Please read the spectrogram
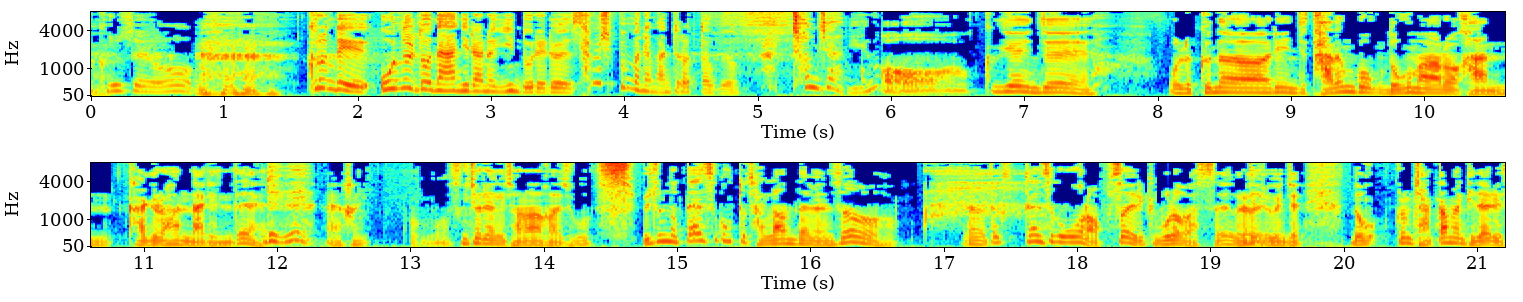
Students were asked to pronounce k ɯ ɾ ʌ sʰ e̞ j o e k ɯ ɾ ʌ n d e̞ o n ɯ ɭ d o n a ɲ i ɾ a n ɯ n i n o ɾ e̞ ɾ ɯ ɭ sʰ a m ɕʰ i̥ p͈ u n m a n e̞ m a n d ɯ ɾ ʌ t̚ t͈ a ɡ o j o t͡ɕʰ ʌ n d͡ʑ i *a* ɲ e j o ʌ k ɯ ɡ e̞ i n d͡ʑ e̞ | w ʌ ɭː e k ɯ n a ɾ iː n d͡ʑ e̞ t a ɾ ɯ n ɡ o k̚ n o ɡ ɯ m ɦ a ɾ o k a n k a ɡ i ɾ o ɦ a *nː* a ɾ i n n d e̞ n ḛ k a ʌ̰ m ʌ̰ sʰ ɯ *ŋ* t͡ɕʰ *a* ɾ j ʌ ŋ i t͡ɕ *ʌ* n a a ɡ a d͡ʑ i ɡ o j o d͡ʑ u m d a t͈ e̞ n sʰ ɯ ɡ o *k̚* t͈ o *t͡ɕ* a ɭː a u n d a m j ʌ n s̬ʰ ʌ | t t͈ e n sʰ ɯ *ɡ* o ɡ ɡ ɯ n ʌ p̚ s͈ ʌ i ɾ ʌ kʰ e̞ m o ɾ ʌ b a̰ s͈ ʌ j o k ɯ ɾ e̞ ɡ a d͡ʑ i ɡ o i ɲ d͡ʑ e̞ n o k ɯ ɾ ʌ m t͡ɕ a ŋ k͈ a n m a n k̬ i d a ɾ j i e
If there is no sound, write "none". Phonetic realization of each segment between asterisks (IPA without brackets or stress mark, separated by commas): a, nː, ŋ, ʌ, ʌ, k̚, t͡ɕ, ɡ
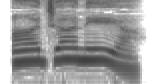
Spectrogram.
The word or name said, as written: ಆಜಾನೇಯ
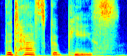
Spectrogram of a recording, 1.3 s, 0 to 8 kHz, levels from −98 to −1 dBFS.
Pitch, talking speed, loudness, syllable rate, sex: 245 Hz, 190 wpm, -18 LUFS, 4.5 syllables/s, female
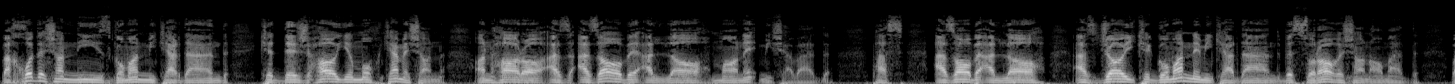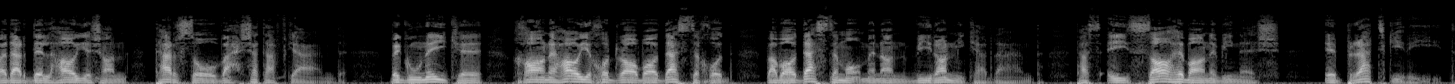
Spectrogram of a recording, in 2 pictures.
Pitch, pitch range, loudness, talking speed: 95 Hz, 85-110 Hz, -21 LUFS, 125 wpm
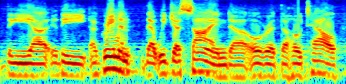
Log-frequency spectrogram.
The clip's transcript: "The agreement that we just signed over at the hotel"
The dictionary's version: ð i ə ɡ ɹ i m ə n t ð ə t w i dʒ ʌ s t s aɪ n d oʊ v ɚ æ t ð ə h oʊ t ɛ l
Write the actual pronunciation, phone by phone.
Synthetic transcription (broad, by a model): ð i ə ɡ ɹ i m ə n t ð ə t w i dʒ ʌ s t s aɪ n d oʊ v ɚ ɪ t ð ə h oʊ t ɛ l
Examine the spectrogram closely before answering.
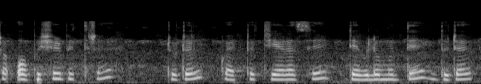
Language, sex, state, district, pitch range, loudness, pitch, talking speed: Bengali, female, Assam, Hailakandi, 230-260 Hz, -19 LUFS, 240 Hz, 110 wpm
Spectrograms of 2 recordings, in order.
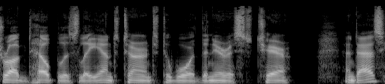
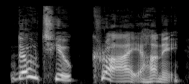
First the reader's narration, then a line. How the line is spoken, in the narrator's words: she begged brusquely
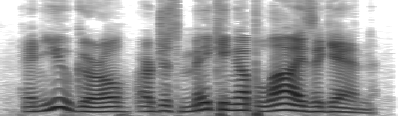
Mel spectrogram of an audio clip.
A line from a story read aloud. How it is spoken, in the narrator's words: Factor Apetrius growls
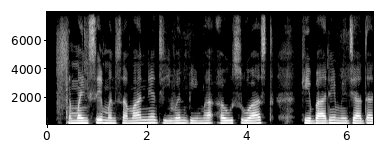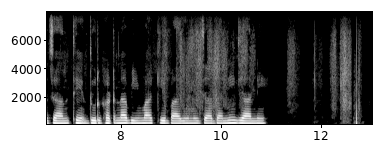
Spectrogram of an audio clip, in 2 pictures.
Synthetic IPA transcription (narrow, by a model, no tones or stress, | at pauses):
mənsemənsaːmaːnjəd͡ʒiːʋənbiːmaʔəʊsuaːst̪ʰ | kebaːɾemẽd͡ʒjaːd̪ad͡ʒaːnt̪ẽd̪ʊɾɡʱəʈnabiːmakebaːɾemẽd͡ʒjaːd̪anəĩd͡ʒaːneː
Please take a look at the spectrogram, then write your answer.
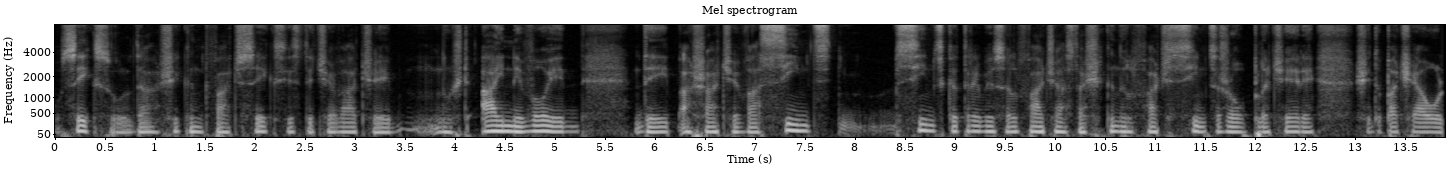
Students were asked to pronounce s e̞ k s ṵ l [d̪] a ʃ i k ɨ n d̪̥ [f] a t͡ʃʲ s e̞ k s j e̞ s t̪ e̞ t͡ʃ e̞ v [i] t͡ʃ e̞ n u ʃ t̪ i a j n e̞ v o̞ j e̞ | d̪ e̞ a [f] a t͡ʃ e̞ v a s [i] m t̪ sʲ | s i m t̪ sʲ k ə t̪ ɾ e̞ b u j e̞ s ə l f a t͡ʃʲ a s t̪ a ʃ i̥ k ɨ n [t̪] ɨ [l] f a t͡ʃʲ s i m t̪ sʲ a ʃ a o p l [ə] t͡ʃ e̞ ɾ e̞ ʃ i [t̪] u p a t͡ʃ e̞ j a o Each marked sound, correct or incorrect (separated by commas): correct, correct, incorrect, incorrect, correct, incorrect, correct, correct, incorrect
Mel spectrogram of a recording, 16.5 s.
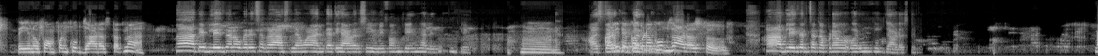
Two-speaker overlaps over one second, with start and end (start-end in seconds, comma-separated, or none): none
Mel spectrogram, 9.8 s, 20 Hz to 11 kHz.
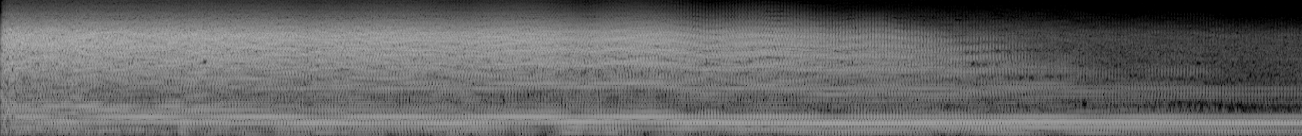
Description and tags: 01 Dist guitar power e long
Long e power chord - Distorted guitar sound from ESP EC-300 and Boss GT-8 effects processor.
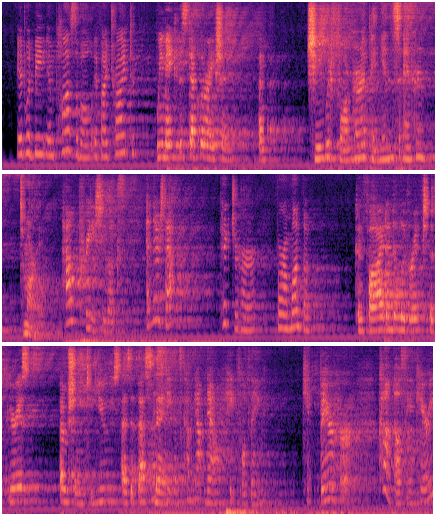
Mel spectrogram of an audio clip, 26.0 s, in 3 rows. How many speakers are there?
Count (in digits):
5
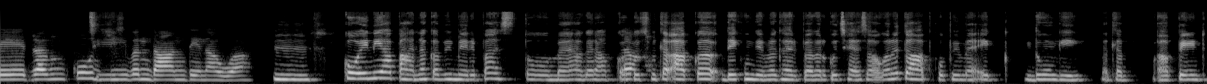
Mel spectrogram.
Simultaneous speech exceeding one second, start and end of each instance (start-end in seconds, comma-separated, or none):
none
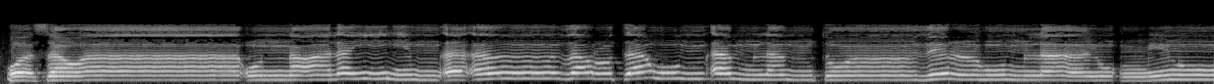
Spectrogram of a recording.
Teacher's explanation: notice how he said the أأنذرت, the very crisp two hamzas · Here is a silent ra preceded by a kasra, so light. So notice now how the shaykh will change between dhar with a heavy ra and dhir with a light ra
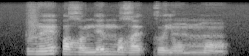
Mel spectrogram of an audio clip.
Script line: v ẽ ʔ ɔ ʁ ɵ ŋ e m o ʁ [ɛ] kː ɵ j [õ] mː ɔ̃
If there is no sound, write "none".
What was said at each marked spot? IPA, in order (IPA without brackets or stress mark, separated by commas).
ɛ, õ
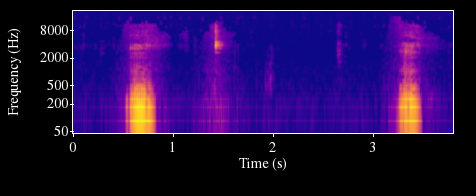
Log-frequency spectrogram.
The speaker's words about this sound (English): I got a monster right here. I'm going to take a drink of it. I got a sip of a monster.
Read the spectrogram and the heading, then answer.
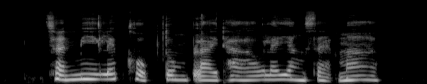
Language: Thai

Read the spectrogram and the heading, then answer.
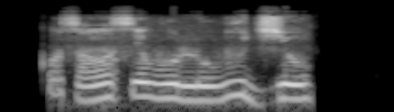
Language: Ebrié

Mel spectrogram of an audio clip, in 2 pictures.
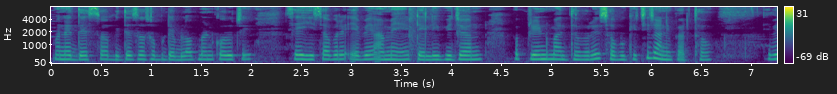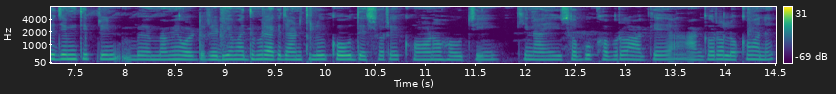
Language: Odia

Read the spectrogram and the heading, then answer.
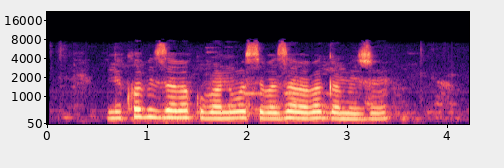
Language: Kinyarwanda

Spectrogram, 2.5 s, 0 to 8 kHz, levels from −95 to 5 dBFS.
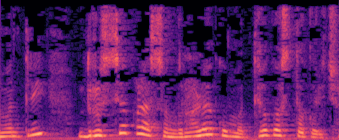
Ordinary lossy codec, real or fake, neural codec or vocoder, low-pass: none; real; none; none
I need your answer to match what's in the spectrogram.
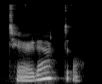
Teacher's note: we cut off the P and we start with the T sound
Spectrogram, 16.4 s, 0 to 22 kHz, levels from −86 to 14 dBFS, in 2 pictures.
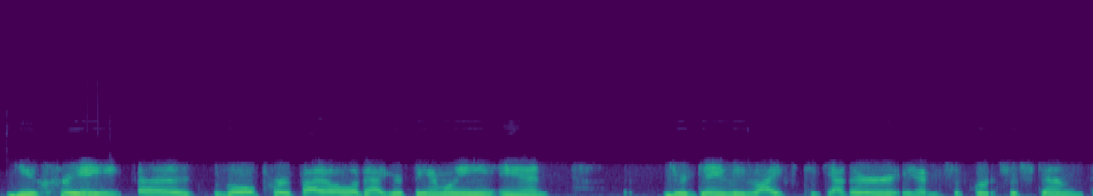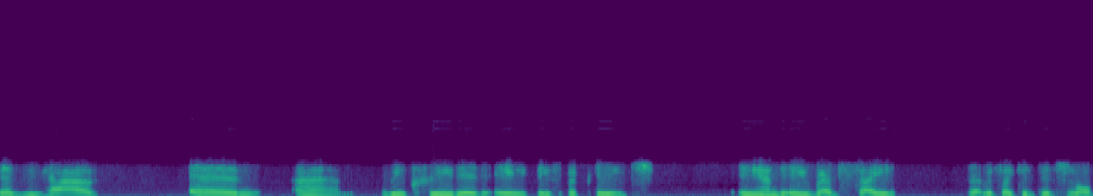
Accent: American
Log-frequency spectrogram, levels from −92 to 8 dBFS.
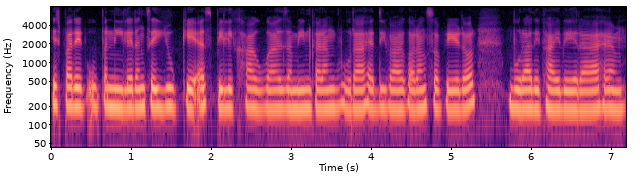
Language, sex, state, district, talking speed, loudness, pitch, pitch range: Hindi, female, Chhattisgarh, Bastar, 240 wpm, -14 LUFS, 185 Hz, 180-195 Hz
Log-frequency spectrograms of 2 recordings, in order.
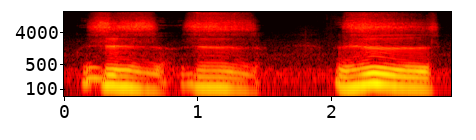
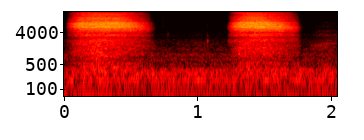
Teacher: All that is a voiced form of s, s. Your teeth and tongue are in the same place. One uses the voice, one doesn't.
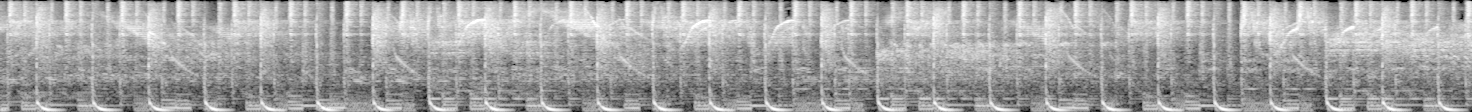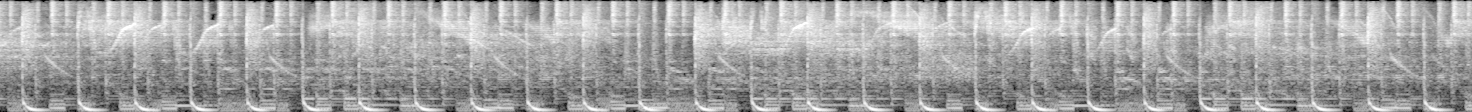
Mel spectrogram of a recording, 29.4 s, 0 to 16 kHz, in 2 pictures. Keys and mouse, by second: 1.3-4.1 drag, 4.1 middle click, 4.5-5.5 right drag, 4.7 ctrl+Tab, 6.0-7.2 drag, 6.5 g, 7.2 right click, 7.3 g, 9.1 click, 9.7 g, 10.7 g, 12.3 click, 12.7 right click, 13.4 right click, 13.8 click, 14.4-18.2 middle drag, 18.2 right click, 18.4 g, 20.9 right click, 21.9 middle click, 22.4 middle click, 22.9 Tab, 24.0 click, 24.3 Tab, 24.5 middle click, 24.9 click, 24.9 middle click, 26.7-29.4 drag, 28.6 Tab, 29.1 Tab.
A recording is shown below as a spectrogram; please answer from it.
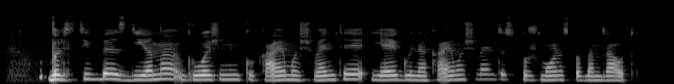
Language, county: Lithuanian, Vilnius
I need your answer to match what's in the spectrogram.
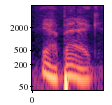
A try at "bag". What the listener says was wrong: Not bag. You're saying it with an A.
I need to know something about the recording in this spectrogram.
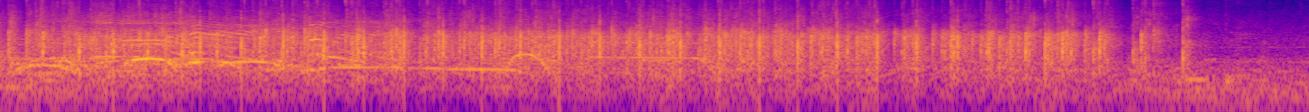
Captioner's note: applause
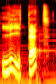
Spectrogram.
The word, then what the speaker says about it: lite: we have the word Lite and Lite comes from litet but has lost its T and is now written and pronounced without it so it's Lite and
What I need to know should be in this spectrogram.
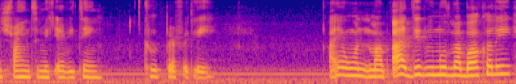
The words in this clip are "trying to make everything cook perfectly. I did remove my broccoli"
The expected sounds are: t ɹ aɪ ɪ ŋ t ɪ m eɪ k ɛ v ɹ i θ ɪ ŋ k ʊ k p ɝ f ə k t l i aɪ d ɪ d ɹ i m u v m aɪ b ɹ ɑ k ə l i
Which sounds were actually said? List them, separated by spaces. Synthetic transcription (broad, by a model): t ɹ aɪ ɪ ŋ t ɪ m eɪ k ɛ v ɹ i θ ɪ ŋ k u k p ɝ f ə k t l i aɪ d ɪ d ɹ i m u v m aɪ b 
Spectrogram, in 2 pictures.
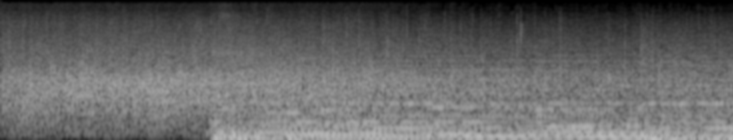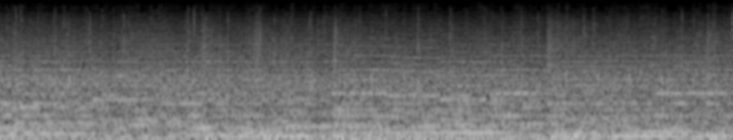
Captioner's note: applause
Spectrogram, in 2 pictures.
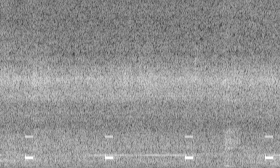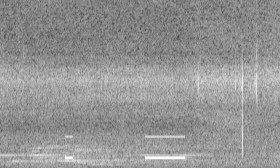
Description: Radio time signal (six pips, as the Greenwich Time Signal), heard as pips, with room echo and the noise of a subway station.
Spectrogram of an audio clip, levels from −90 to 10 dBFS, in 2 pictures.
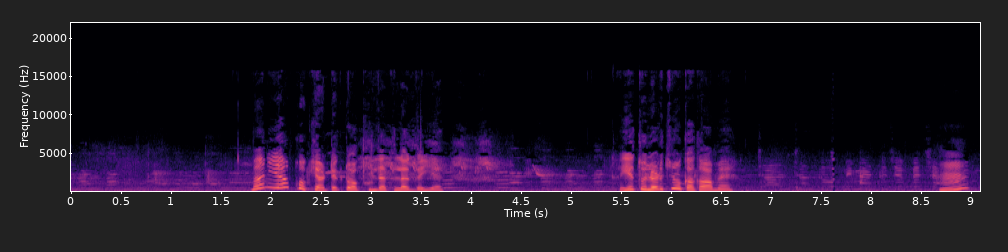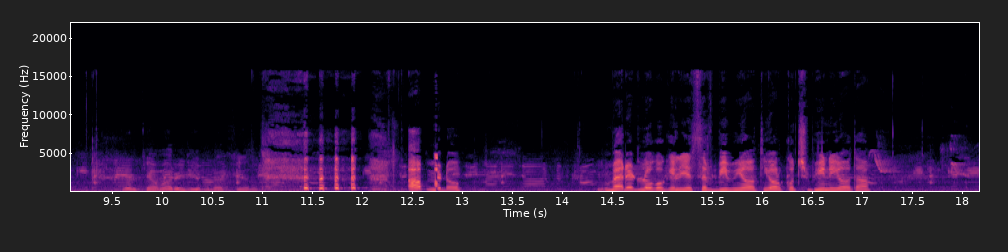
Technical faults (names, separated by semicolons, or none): damaged data in a compressed stream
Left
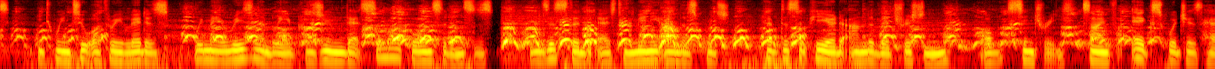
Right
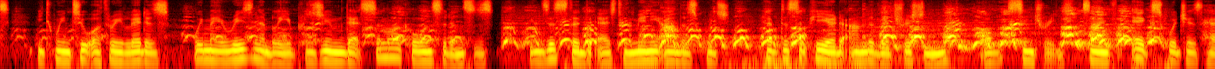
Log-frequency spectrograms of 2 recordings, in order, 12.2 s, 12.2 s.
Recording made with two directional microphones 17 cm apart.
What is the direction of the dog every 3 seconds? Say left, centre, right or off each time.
left, left, centre, right.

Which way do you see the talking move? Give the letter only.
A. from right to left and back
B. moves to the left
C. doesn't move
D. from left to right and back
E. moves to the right
C.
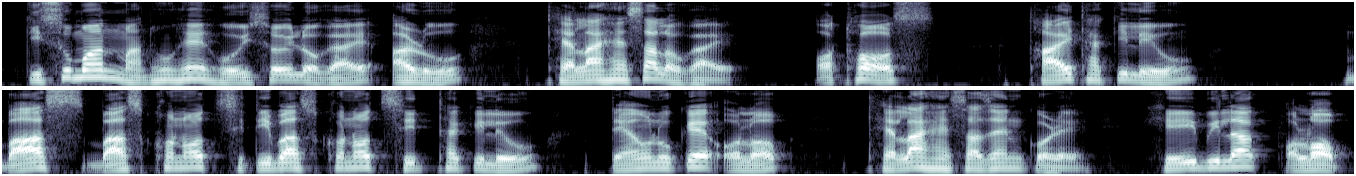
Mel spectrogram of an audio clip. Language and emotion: Assamese, neutral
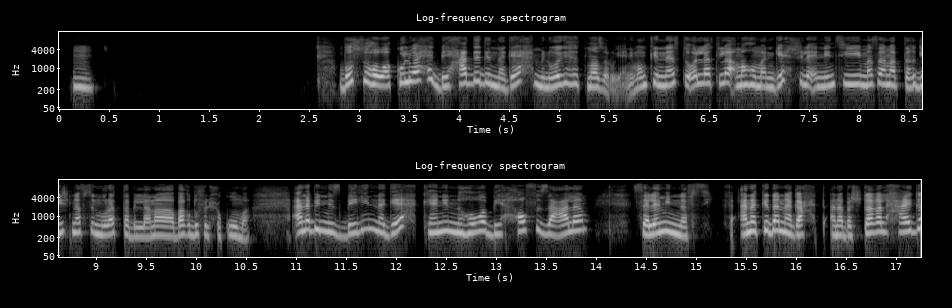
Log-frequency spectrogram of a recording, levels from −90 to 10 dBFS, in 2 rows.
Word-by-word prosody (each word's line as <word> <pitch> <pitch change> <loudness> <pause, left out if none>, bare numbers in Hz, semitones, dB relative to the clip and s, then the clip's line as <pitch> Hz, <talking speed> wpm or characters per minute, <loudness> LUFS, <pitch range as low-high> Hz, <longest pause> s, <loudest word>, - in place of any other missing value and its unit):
امم. 235 -2 -4 2.5
بُص، 360 +6 +1
هو 285 -5 +6
كل 335 +6 +1
واحد 390 +4 +3
بيحدد 315 +7 0
النجاح 275 - -1
من 250 -4 -1
وجهة 305 +4 +1
نظره، 240 -1 -3
يعني - - -12
ممكن 280 +4 -2
ناس 290 +4 -1
تقول 280 - -1
لك 320 -1 -2
لأ، 325 0 +2
ما 280 - +2
هو - - +1
ما 250 -1 -1
نجحش، 275 - -4
لأن 265 -4 -2
أنتِ 285 +3 -2
مثلًا 300 +1 0
ما 290 - +2
بتاخديش 270 +3 -5
نفس 300 +1 -4
المرتب 255 -2 -2
اللي 215 -1 -3
أنا 230 0 +1
باخده 250 +2 -1
في 255 - -18
الحكومة. 220 -3 -6 0.5
أنا 315 +4 +6
بالنسبة 305 - -1
لي 315 +6 -4
النجاح، 315 - 0
كان 295 +1 0
إن 320 -3 +2
هو 285 +4 +2
بيحافظ 320 +4 -2
على 270 +7 +2 0.5
سلامي 280 +3 +4
النفسي، 250 -7 -2
فأنا 275 +5 +3
كده 345 +1 +4
نجحت، 260 -5 +2
أنا 245 0 +1
باشتغل 280 +7 +2
حاجة 310 +4 +2
285 Hz, 170 wpm, -25 LUFS, 250-320 Hz, 2.5 s, هو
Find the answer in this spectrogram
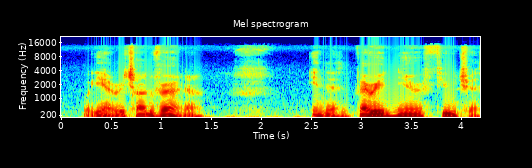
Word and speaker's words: Werner: not of that we're according to Professor Richard Werner um in Germany it's it's pronounced Verna right yeah Richard Werner in the very near future citizens will need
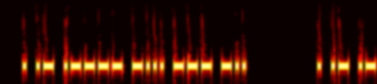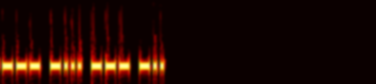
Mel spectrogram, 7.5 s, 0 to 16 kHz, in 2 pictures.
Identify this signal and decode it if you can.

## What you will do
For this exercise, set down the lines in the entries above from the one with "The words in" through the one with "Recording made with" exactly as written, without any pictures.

## The answer
The words in this clip are "trying to make everything cook perfectly. I did remove my broccoli"
The expected sounds are: t ɹ aɪ ɪ ŋ t ɪ m eɪ k ɛ v ɹ i θ ɪ ŋ k ʊ k p ɝ f ə k t l i aɪ d ɪ d ɹ i m u v m aɪ b ɹ ɑ k ə l i
Which sounds were actually said? List them, separated by spaces. Synthetic transcription (broad, by a model): t ɹ aɪ ɪ ŋ t ɪ m eɪ k ɛ v ɹ i θ ɪ ŋ k u k p ɝ f ə k t l i aɪ d ɪ d ɹ i m u v m aɪ b 
Spectrogram, in 2 pictures.
Captioner's note: applause
Spectrogram, in 2 pictures.
Description: Radio time signal (six pips, as the Greenwich Time Signal), heard as pips, with room echo and the noise of a subway station.
Spectrogram of an audio clip, levels from −90 to 10 dBFS, in 2 pictures.
Technical faults (names, separated by semicolons, or none): damaged data in a compressed stream
Left
Right
Log-frequency spectrograms of 2 recordings, in order, 12.2 s, 12.2 s.
Recording made with two directional microphones 17 cm apart.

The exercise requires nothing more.